======== Given information
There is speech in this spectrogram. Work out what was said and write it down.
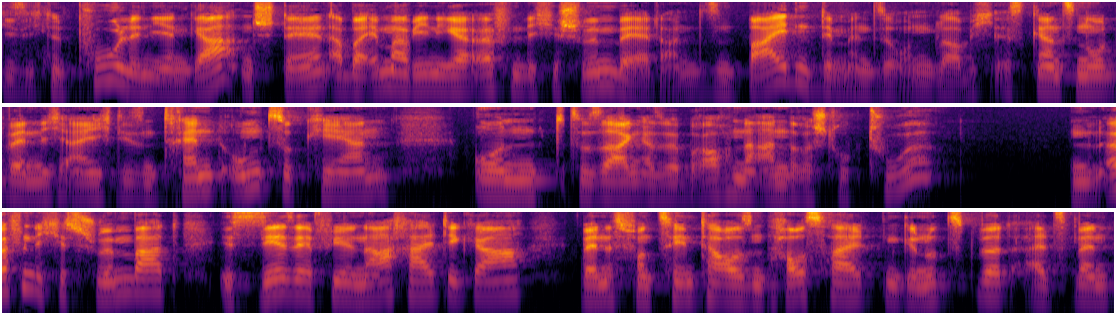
die sich einen Pool in ihren Garten stellen, aber immer weniger öffentliche Schwimmbäder. Und in diesen beiden Dimensionen, glaube ich, ist ganz notwendig, eigentlich diesen Trend umzukehren und zu sagen, also wir brauchen eine andere Struktur. Ein öffentliches Schwimmbad ist sehr, sehr viel nachhaltiger, wenn es von 10.000 Haushalten genutzt wird, als wenn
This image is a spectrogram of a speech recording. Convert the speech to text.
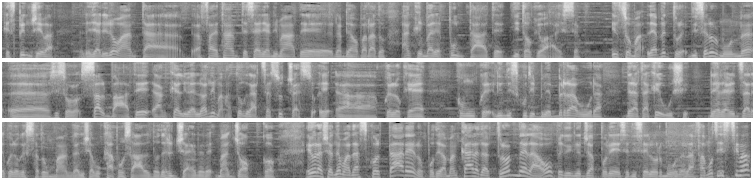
che spingeva negli anni 90 a fare tante serie animate, ne abbiamo parlato anche in varie puntate di Tokyo Ice. Insomma, le avventure di Sailor Moon eh, si sono salvate anche a livello animato grazie al successo e a quello che è comunque l'indiscutibile bravura della Takeuchi nel realizzare quello che è stato un manga, diciamo caposaldo del genere, ma gioco. E ora ci andiamo ad ascoltare, non poteva mancare d'altronde la opening giapponese di Sailor Moon, la famosissima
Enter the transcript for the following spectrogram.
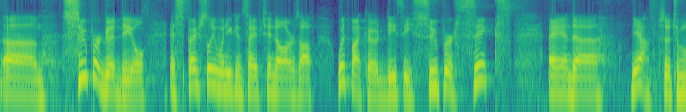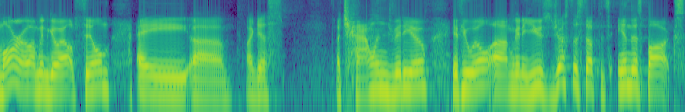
um, super good deal, especially when you can save $10 off with my code DC Super 6. And uh, yeah, so tomorrow I'm going to go out film a, uh, I guess, a challenge video, if you will. I'm going to use just the stuff that's in this box.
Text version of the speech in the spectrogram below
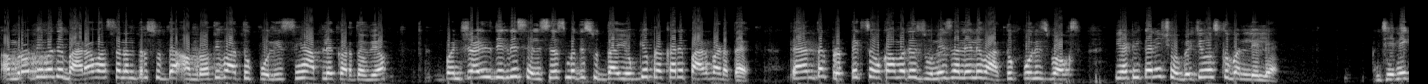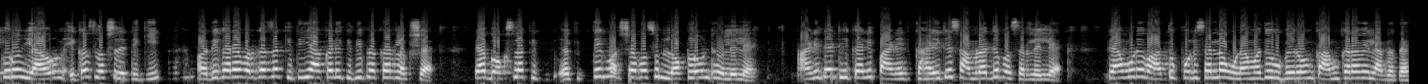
अमरावतीमध्ये बारा वाजता नंतर सुद्धा अमरावती वाहतूक पोलीस हे आपले कर्तव्य पंचेचाळीस डिग्री सेल्सिअसमध्ये सुद्धा योग्य प्रकारे पार पाडत आहे. त्यानंतर प्रत्येक चौकामध्ये जुने झालेले वाहतूक पोलीस बॉक्स या ठिकाणी शोभेची वस्तू बनलेली आहे. जेणेकरून यावरून एकच लक्ष देते की अधिकाऱ्या वर्गाचा कितीही आकडे किती प्रकार लक्ष आहे त्या बॉक्सला कित्येक वर्षापासून लॉक लावून ठेवलेले आहे आणि त्या ठिकाणी पाणी घाणीचे साम्राज्य पसरलेले आहे. त्यामुळे वाहतूक पोलिसांना उन्हामध्ये उभे राहून काम करावे लागत आहे.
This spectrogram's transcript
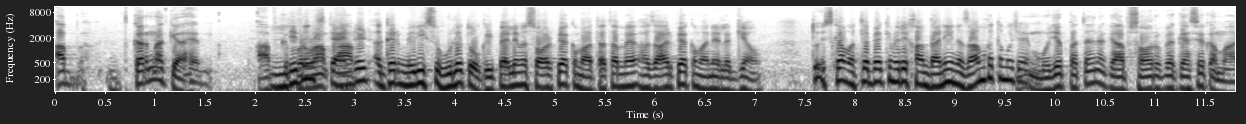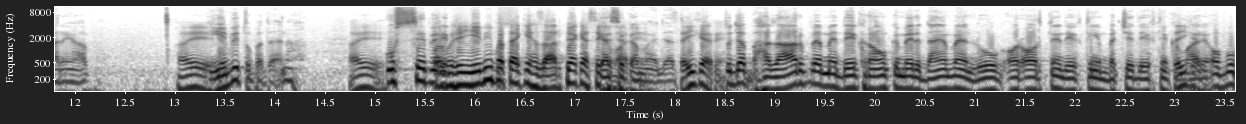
अब करना क्या है? आप लिविंग स्टैंडर्ड अगर मेरी सहूलत हो गई पहले मैं सौ रुपया कमाता था मैं हज़ार रुपया कमाने लग गया हूँ तो इसका मतलब है कि मेरे ख़ानदानी निज़ाम ख़त्म हो जाए मुझे पता है ना कि आप सौ रुपया कैसे कमा रहे हैं आप। ये भी तो पता है ना। उससे फिर मुझे ये भी पता है कि हज़ार रुपया कैसे कैसे कमाया जाता है। कह रहे हैं। तो जब हज़ार रुपया मैं देख रहा हूँ कि मेरे दाएँ बाएँ लोग और औरतें देखती हैं बच्चे देखते हैं कमा रहे हैं। और वो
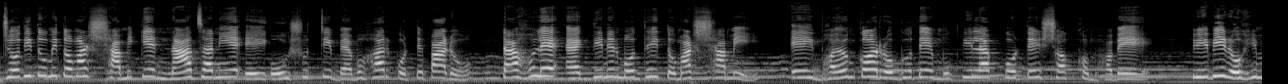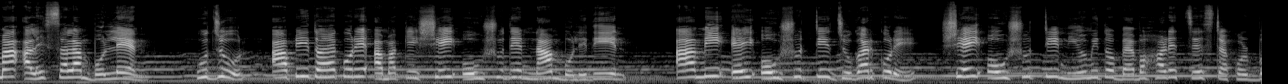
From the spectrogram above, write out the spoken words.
যদি তুমি তোমার স্বামীকে না জানিয়ে এই ঔষধটি ব্যবহার করতে পারো, তাহলে একদিনের মধ্যেই তোমার স্বামী এই ভয়ঙ্কর রোগ হতে মুক্তি লাভ করতে সক্ষম হবে। বিবি রহিমা আলাইসাল্লাম বললেন, হুজুর, আপনি দয়া করে আমাকে সেই ঔষধের নাম বলে দিন। আমি এই ঔষধটি জোগাড় করে সেই ঔষধটি নিয়মিত ব্যবহারের চেষ্টা করব।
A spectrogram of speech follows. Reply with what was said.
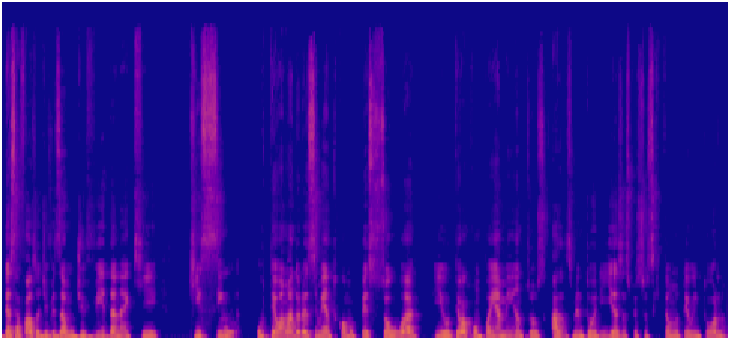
dessa falta de visão de vida, né? Que, que sim, o teu amadurecimento como pessoa e o teu acompanhamento, as mentorias, as pessoas que estão no teu entorno,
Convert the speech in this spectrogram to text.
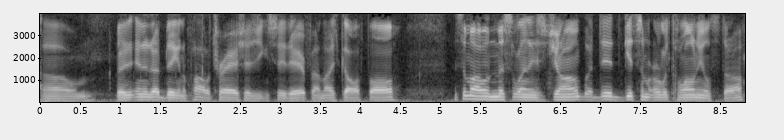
Um, but ended up digging a pile of trash as you can see there. Found a nice golf ball. Some other miscellaneous junk, but did get some early colonial stuff.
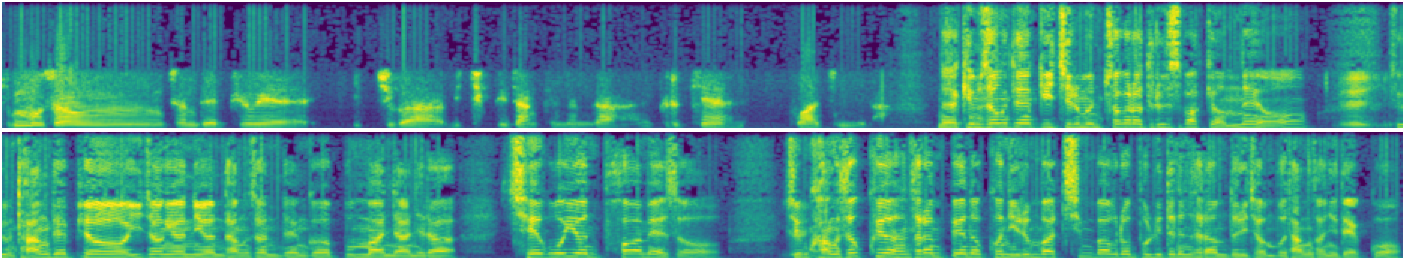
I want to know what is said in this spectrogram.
김무성 전 대표의 입지가 위축되지 않겠는가. 그렇게 보아집니다. 네, 김성태 의원께 이 질문 추가로 드릴 수밖에 없네요. 예, 예. 지금 당 대표 이정현 의원 당선된 것뿐만이 아니라 최고위원 포함해서 지금 강석구 의원 한 사람 빼놓고는 이른바 친박으로 분리되는 사람들이 전부 당선이 됐고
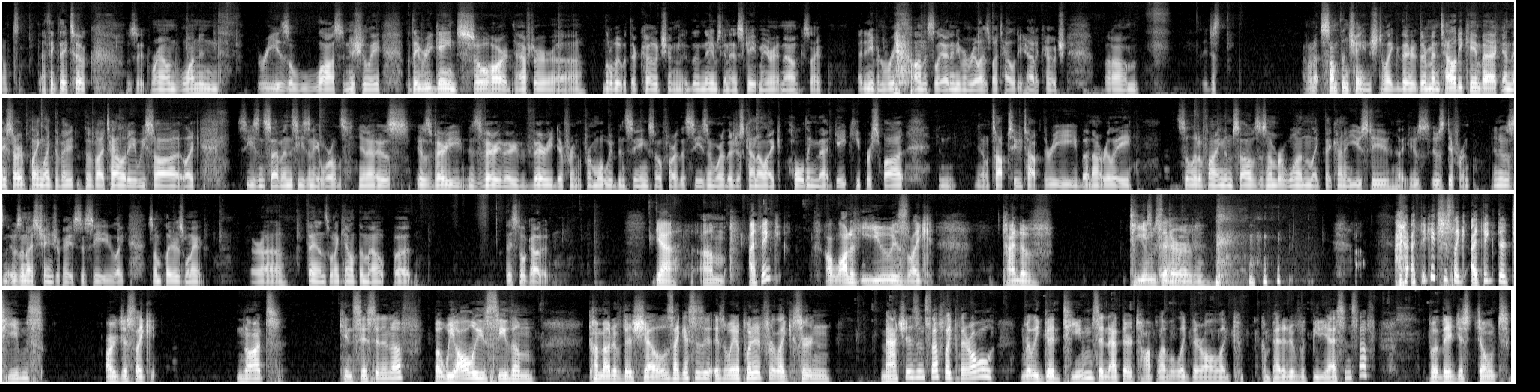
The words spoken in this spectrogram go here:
know, t- I think they took was it round one and three is a loss initially, but they regained so hard after uh, little bit with their coach, and the name's going to escape me right now because I, I didn't even re- honestly I didn't even realize Vitality had a coach, but um, they just I don't know something changed. Like their their mentality came back, and they started playing like the the Vitality we saw like season seven, season eight worlds. You know, it was it was very it was very very very different from what we've been seeing so far this season, where they're just kind of like holding that gatekeeper spot and you know top two, top three, but not really solidifying themselves as number one like they kind of used to. Like it was it was different, and it was it was a nice change of pace to see. Like some players when I or uh, fans when I count them out, but they still got it. yeah um i think a lot of eu is like kind of teams that are I think it's just like I think their teams are just like not consistent enough, but we always see them come out of their shells. I guess is a, is a way to put it for like certain matches and stuff. Like they're all really good teams, and at their top level, like they're all like competitive with BDS and stuff, but they just don't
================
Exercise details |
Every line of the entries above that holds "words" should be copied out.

Task result |
From the spectrogram above, write out the spoken words.
The words spoken in this spectrogram go here:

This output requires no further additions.